» Instructions for the task
Look through the entries below and extract exactly the lines from the one containing "I don't need" through the one containing "The spoken message in this spectrogram", ends included.

» Material for this exercise
┏━━

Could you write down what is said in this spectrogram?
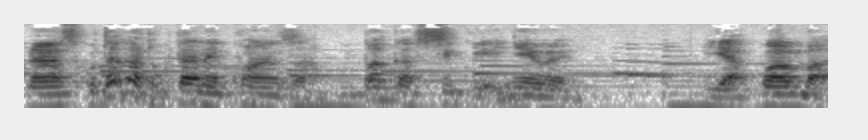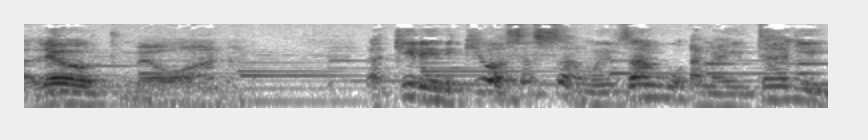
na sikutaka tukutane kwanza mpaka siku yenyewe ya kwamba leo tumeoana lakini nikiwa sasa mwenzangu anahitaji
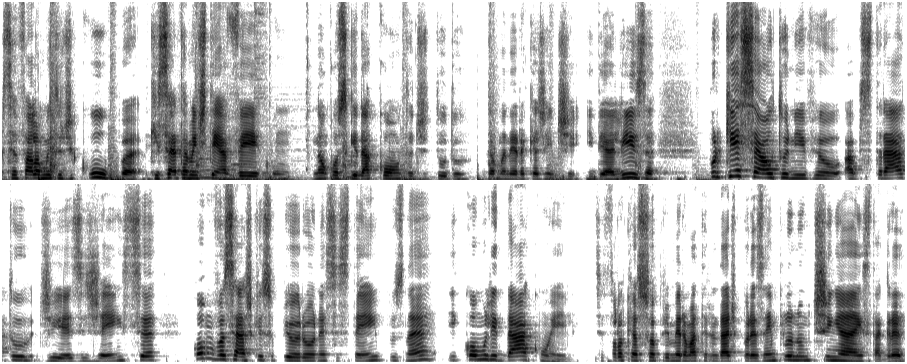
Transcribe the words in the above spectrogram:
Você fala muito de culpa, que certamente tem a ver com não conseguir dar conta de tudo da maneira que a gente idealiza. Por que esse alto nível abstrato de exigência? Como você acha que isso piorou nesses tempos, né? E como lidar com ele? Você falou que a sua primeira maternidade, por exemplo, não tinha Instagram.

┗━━
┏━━

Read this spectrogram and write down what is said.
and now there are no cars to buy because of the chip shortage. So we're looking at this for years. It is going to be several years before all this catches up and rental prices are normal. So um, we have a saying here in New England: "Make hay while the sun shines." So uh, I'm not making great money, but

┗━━
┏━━

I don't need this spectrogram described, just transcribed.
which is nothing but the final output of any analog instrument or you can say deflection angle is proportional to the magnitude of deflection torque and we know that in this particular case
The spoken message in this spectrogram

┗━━

» Written answer
I don't need this spectrogram described, just transcribed.
which is nothing but the final output of any analog instrument or you can say deflection angle is proportional to the magnitude of deflection torque and we know that in this particular case
The spoken message in this spectrogram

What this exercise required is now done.